### WHAT YOU NEED TO DO
Retype the listing below exactly, pictures removed.

### EXERCISE DATA
= Beginning of Section =

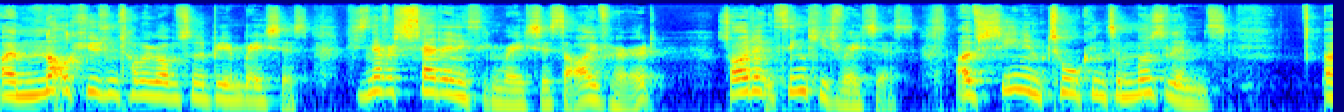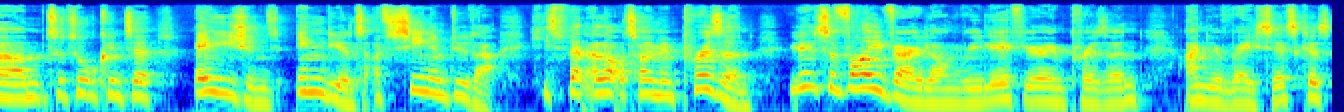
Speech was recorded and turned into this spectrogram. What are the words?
I'm not accusing Tommy Robinson of being racist. He's never said anything racist that I've heard. So I don't think he's racist. I've seen him talking to Muslims um, to talking to Asians, Indians. I've seen him do that. He spent a lot of time in prison. You don't survive very long, really, if you're in prison and you're racist, because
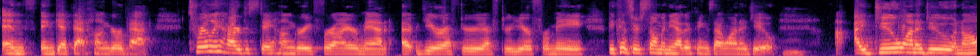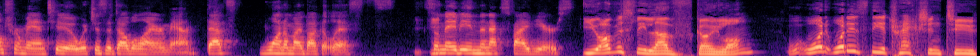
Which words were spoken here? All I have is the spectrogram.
and and get that hunger back. It's really hard to stay hungry for Ironman uh, year after year after year for me because there's so many other things I want to do. Mm. I do want to do an Ultraman too, which is a double Ironman. That's one of my bucket lists. So maybe in the next five years. You obviously love going long. What what is the attraction to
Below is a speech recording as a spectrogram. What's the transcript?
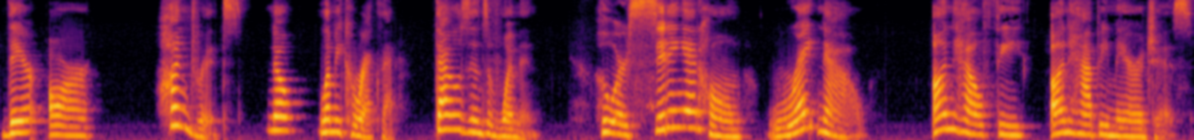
There are hundreds, no, let me correct that, thousands of women who are sitting at home right now, unhealthy, unhappy marriages,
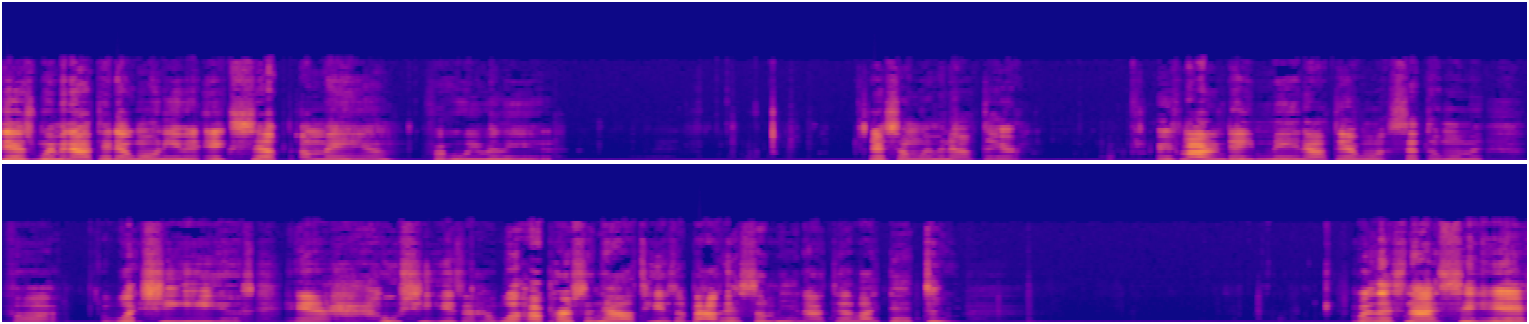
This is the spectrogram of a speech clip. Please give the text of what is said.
There's women out there that won't even accept a man for who he really is. There's some women out there there's modern day men out there won't accept a woman for what she is and who she is and what her personality is about. There's some men out there like that too. But let's not sit here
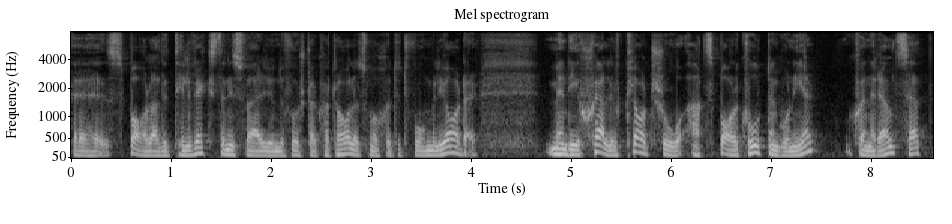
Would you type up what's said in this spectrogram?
eh, sparade tillväxten i Sverige under första kvartalet som var 72 miljarder. Men det är självklart så att sparkvoten går ner generellt sett.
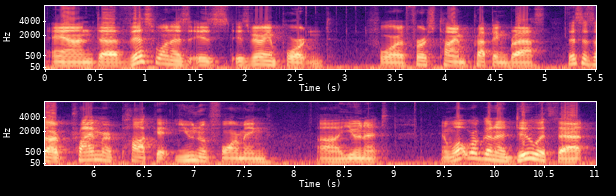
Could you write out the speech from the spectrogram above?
And uh, this one is, is, is very important for first time prepping brass. This is our primer pocket uniforming uh, unit. And what we're going to do with that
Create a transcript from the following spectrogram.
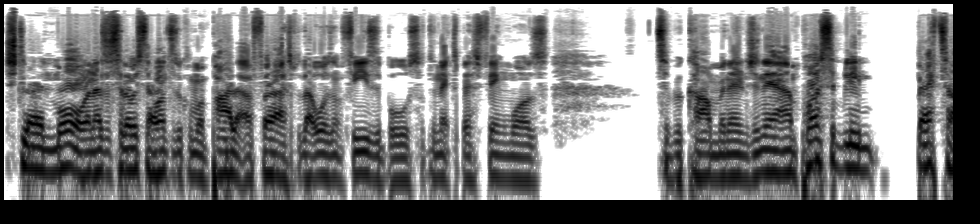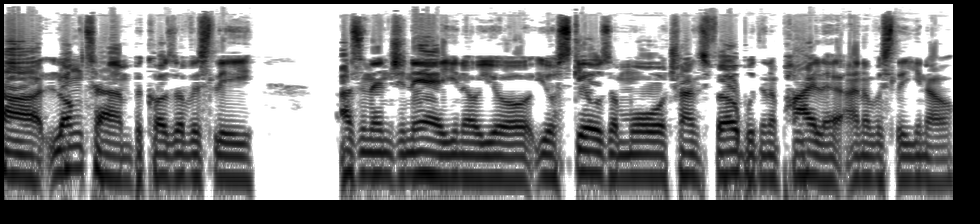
just learn more. And as I said, obviously I wanted to become a pilot at first, but that wasn't feasible. So the next best thing was to become an engineer and possibly better long term because obviously as an engineer, you know, your your skills are more transferable than a pilot, and obviously, you know,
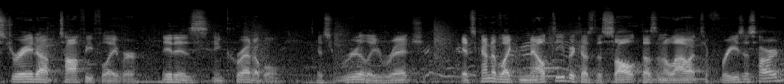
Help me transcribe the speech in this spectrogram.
straight up toffee flavor. It is incredible. It's really rich. It's kind of like melty because the salt doesn't allow it to freeze as hard.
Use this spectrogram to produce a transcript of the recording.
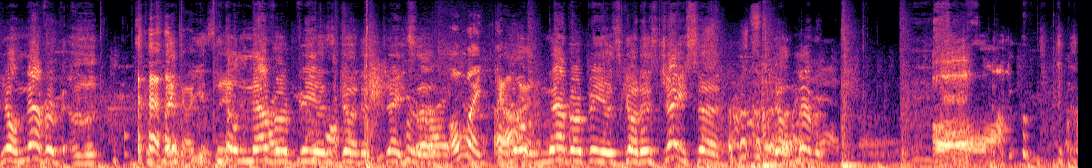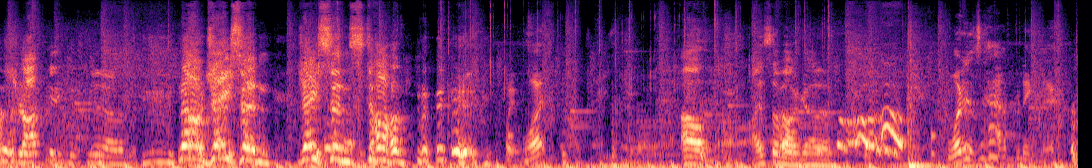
You'll never be. Uh, you'll never be as good as Jason. Oh my god. You'll never be as good as Jason. You'll never. Oh. drop the shit out of me. No, Jason! Jason, stop! Wait, what? oh, I somehow got it. What is happening there?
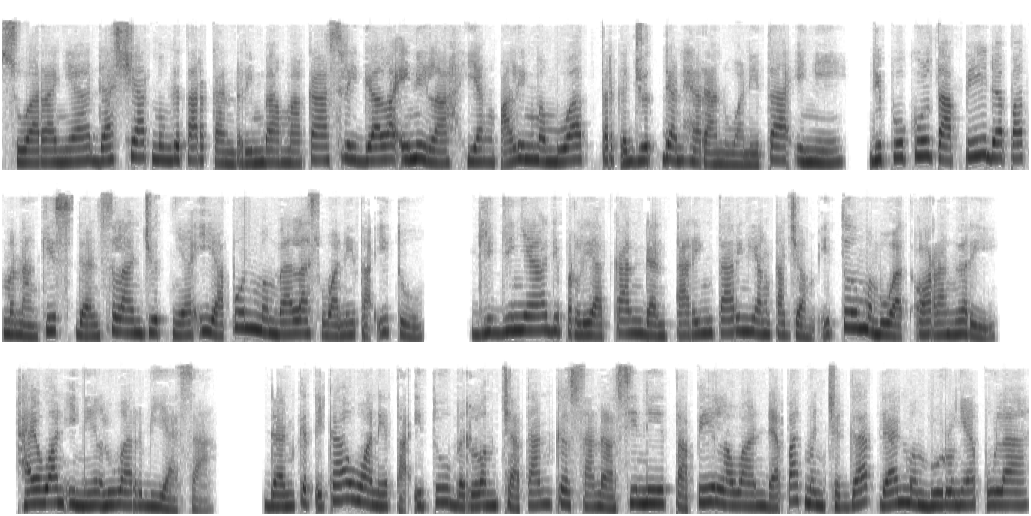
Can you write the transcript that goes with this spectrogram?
Suaranya dahsyat menggetarkan rimba maka serigala inilah yang paling membuat terkejut dan heran wanita ini, dipukul tapi dapat menangkis dan selanjutnya ia pun membalas wanita itu. Giginya diperlihatkan dan taring-taring yang tajam itu membuat orang ngeri. Hewan ini luar biasa. Dan ketika wanita itu berloncatan ke sana-sini tapi lawan dapat mencegat dan memburunya pula,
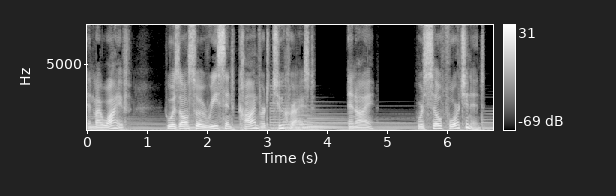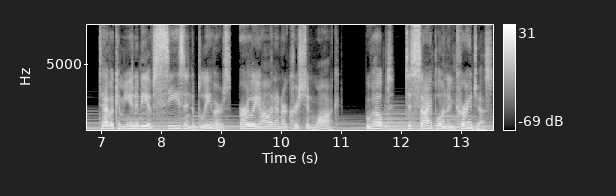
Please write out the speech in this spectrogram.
And my wife, who was also a recent convert to Christ, and I were so fortunate to have a community of seasoned believers early on in our Christian walk who helped disciple and encourage us.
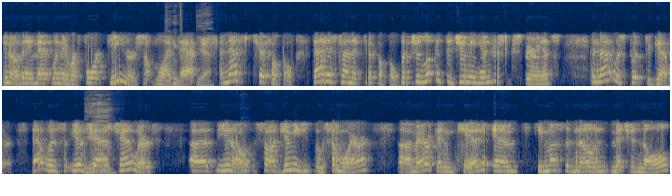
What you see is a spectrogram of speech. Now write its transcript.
you know, they met when they were 14 or something like that. yeah. And that's typical. That is kind of typical. But you look at the Jimi Hendrix experience, and that was put together. That was, you know, yeah. Chas Chandler, uh, you know, saw Jimi somewhere, uh, American kid, and he must have known Mitch and Noel,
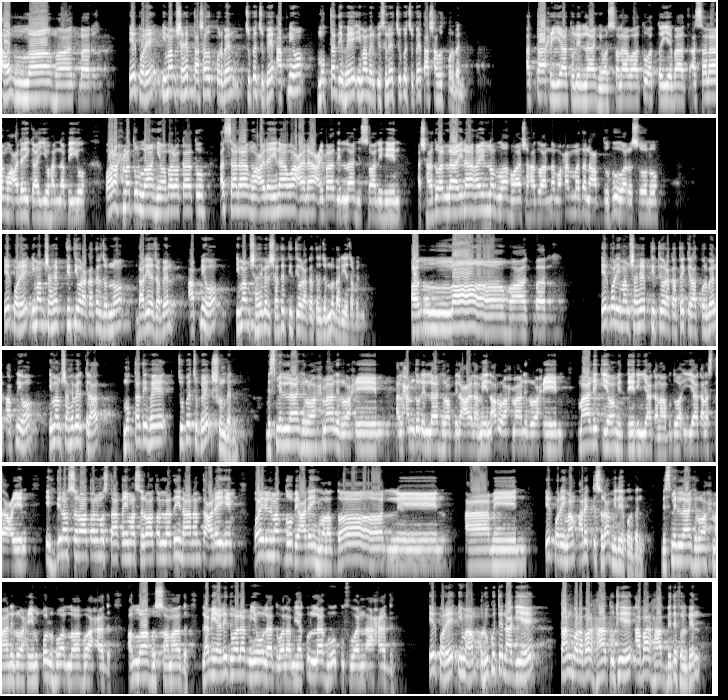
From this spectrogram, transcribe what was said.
আল্লাহ আকবার। এরপরে ইমাম সাহেব তাসাহুদ পড়বেন, চুপে চুপে। আপনিও মুক্তাদি হয়ে ইমামের পিছনে চুপে চুপে তাসাহুদ পড়বেন। আত্তাহিয়াতু লিল্লাহি ওয়াসসালাওয়াতু ওয়াত-তাইয়্যিবাত আসসালামু আলাইকা আবদুহু এরপরে ইমাম সাহেব তৃতীয় রাকাতের জন্য দাঁড়িয়ে যাবেন। আপনিও ইমাম সাহেবের সাথে তৃতীয় রাকাতের জন্য দাঁড়িয়ে যাবেন। আল্লাহ আকবার। এরপরে ইমাম সাহেব তৃতীয় রাকাতে কেরাত পড়বেন। আপনিও ইমাম সাহেবের কেরাত মুক্তাদি হয়ে চুপে চুপে শুনবেন। বিসমিল্লাহ রহমান রহিম। আলহামদুলিল্লাহ রবিল আলমিন। আর রহমান রহিম। মালিক ইয়মিদ্দিন ইয়াকা নাবুদু ওয়া ইয়াকা নাস্তাঈন। اهدنا الصراط المستقيم صراط الذين أنعمت عليهم غير المغضوب عليهم ولا الضالين আমিন এরপরে ইমাম আরেকটি সূরা মিলিয়ে পড়বেন বিসমিল্লাহির রহমানির রহিম কুল হুয়াল্লাহু আহাদ আল্লাহুস সামাদ লাম ইয়ালিদ ওয়া লাম ইউলাদ ওয়া লাম ইয়াকুল লাহু কুফুয়ান আহাদ এরপরে ইমাম রুকুতে না গিয়ে কান বরাবর হাত উঠিয়ে আবার হাত বেঁধে ফেলবেন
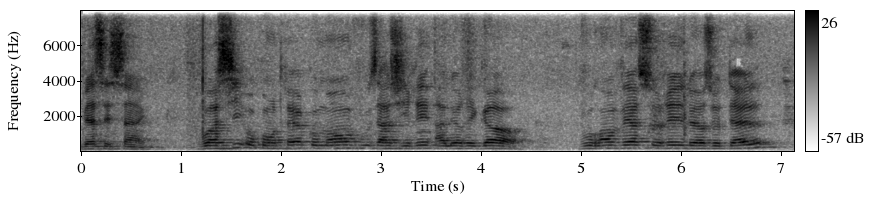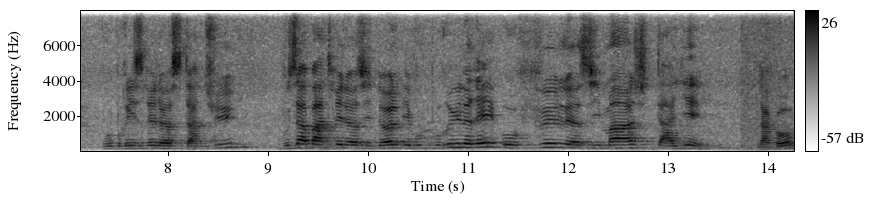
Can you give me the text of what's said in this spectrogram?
verset 5. Voici au contraire comment vous agirez à leur égard. Vous renverserez leurs autels, vous briserez leurs statues, vous abattrez leurs idoles et vous brûlerez au feu leurs images taillées. D'accord?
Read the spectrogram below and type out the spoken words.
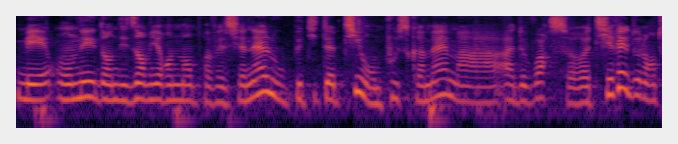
Mais mais on est dans des environnements professionnels où petit à petit, on pousse quand même à, devoir se retirer de l'entreprise.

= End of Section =

### EXERCISE SOLUTION
Speech was recorded and turned into this spectrogram. What are the words?
I'm not accusing Tommy Robinson of being racist. He's never said anything racist that I've heard. So I don't think he's racist. I've seen him talking to Muslims um, to talking to Asians, Indians. I've seen him do that. He spent a lot of time in prison. You don't survive very long, really, if you're in prison and you're racist, because
Which words were spoken here? All I have is the spectrogram.
and and get that hunger back. It's really hard to stay hungry for Ironman uh, year after year after year for me because there's so many other things I want to do. Mm. I do want to do an Ultraman too, which is a double Ironman. That's one of my bucket lists. So maybe in the next five years. You obviously love going long. What what is the attraction to
Below is a speech recording as a spectrogram. What's the transcript?
There are hundreds, no, let me correct that, thousands of women who are sitting at home right now, unhealthy, unhappy marriages,
This is the spectrogram of a speech clip. Please give the text of what is said.
There's women out there that won't even accept a man for who he really is. There's some women out there there's modern day men out there won't accept a woman for what she is and who she is and what her personality is about. There's some men out there like that too. But let's not sit here
Would you type up what's said in this spectrogram?
eh, sparade tillväxten i Sverige under första kvartalet som var 72 miljarder. Men det är självklart så att sparkvoten går ner generellt sett.
Could you write out the speech from the spectrogram above?
And uh, this one is, is, is very important for first time prepping brass. This is our primer pocket uniforming uh, unit. And what we're going to do with that
Create a transcript from the following spectrogram.
just learn more. And as I said, obviously I wanted to become a pilot at first, but that wasn't feasible. So the next best thing was to become an engineer and possibly better long term because obviously as an engineer, you know, your your skills are more transferable than a pilot, and obviously, you know,
Help me transcribe the speech in this spectrogram.
straight up toffee flavor. It is incredible. It's really rich. It's kind of like melty because the salt doesn't allow it to freeze as hard.
Use this spectrogram to produce a transcript of the recording.
You'll never be. Uh, you'll never be as good as Jason. Oh my god. You'll never be as good as Jason. You'll never. Oh. drop the shit out of me. No, Jason! Jason, stop! Wait, what? oh, I somehow got it. What is happening there?
Can you write the transcript that goes with this spectrogram?
Suaranya dahsyat menggetarkan rimba maka serigala inilah yang paling membuat terkejut dan heran wanita ini, dipukul tapi dapat menangkis dan selanjutnya ia pun membalas wanita itu. Giginya diperlihatkan dan taring-taring yang tajam itu membuat orang ngeri. Hewan ini luar biasa. Dan ketika wanita itu berloncatan ke sana-sini tapi lawan dapat mencegat dan memburunya pula,
Please write out the speech in this spectrogram.
And my wife, who was also a recent convert to Christ, and I were so fortunate to have a community of seasoned believers early on in our Christian walk who helped disciple and encourage us.
What you see is a spectrogram of speech. Now write its transcript.
you know, they met when they were 14 or something like that. yeah. And that's typical. That is kind of typical. But you look at the Jimi Hendrix experience, and that was put together. That was, you know, yeah. Chas Chandler, uh, you know, saw Jimi somewhere, uh, American kid, and he must have known Mitch and Noel,
From this spectrogram, transcribe what was said.
আল্লাহ আকবার। এরপরে ইমাম সাহেব তাসাহুদ পড়বেন, চুপে চুপে। আপনিও মুক্তাদি হয়ে ইমামের পিছনে চুপে চুপে তাসাহুদ পড়বেন। আত্তাহিয়াতু লিল্লাহি ওয়াসসালাওয়াতু ওয়াত-তাইয়্যিবাত আসসালামু আলাইকা আবদুহু এরপরে ইমাম সাহেব তৃতীয় রাকাতের জন্য দাঁড়িয়ে যাবেন। আপনিও ইমাম সাহেবের সাথে তৃতীয় রাকাতের জন্য দাঁড়িয়ে যাবেন। আল্লাহ আকবার। এরপরে ইমাম সাহেব তৃতীয় রাকাতে কেরাত পড়বেন। আপনিও ইমাম সাহেবের কেরাত মুক্তাদি হয়ে চুপে চুপে শুনবেন। বিসমিল্লাহ রহমান রহিম। আলহামদুলিল্লাহ রবিল আলমিন। আর রহমান রহিম। মালিক ইয়মিদ্দিন ইয়াকা নাবুদু ওয়া ইয়াকা নাস্তাঈন। اهدنا الصراط المستقيم صراط الذين أنعمت عليهم غير المغضوب عليهم ولا الضالين আমিন এরপরে ইমাম আরেকটি সূরা মিলিয়ে পড়বেন বিসমিল্লাহির রহমানির রহিম কুল হুয়াল্লাহু আহাদ আল্লাহুস সামাদ লাম ইয়ালিদ ওয়া লাম ইউলাদ ওয়া লাম ইয়াকুল লাহু কুফুয়ান আহাদ এরপরে ইমাম রুকুতে না গিয়ে কান বরাবর হাত উঠিয়ে আবার হাত বেঁধে ফেলবেন
Can you give me the text of what's said in this spectrogram?
verset 5. Voici au contraire comment vous agirez à leur égard. Vous renverserez leurs autels, vous briserez leurs statues, vous abattrez leurs idoles et vous brûlerez au feu leurs images taillées. D'accord?
Read the spectrogram below and type out the spoken words.
Mais mais on est dans des environnements professionnels où petit à petit, on pousse quand même à, devoir se retirer de l'entreprise.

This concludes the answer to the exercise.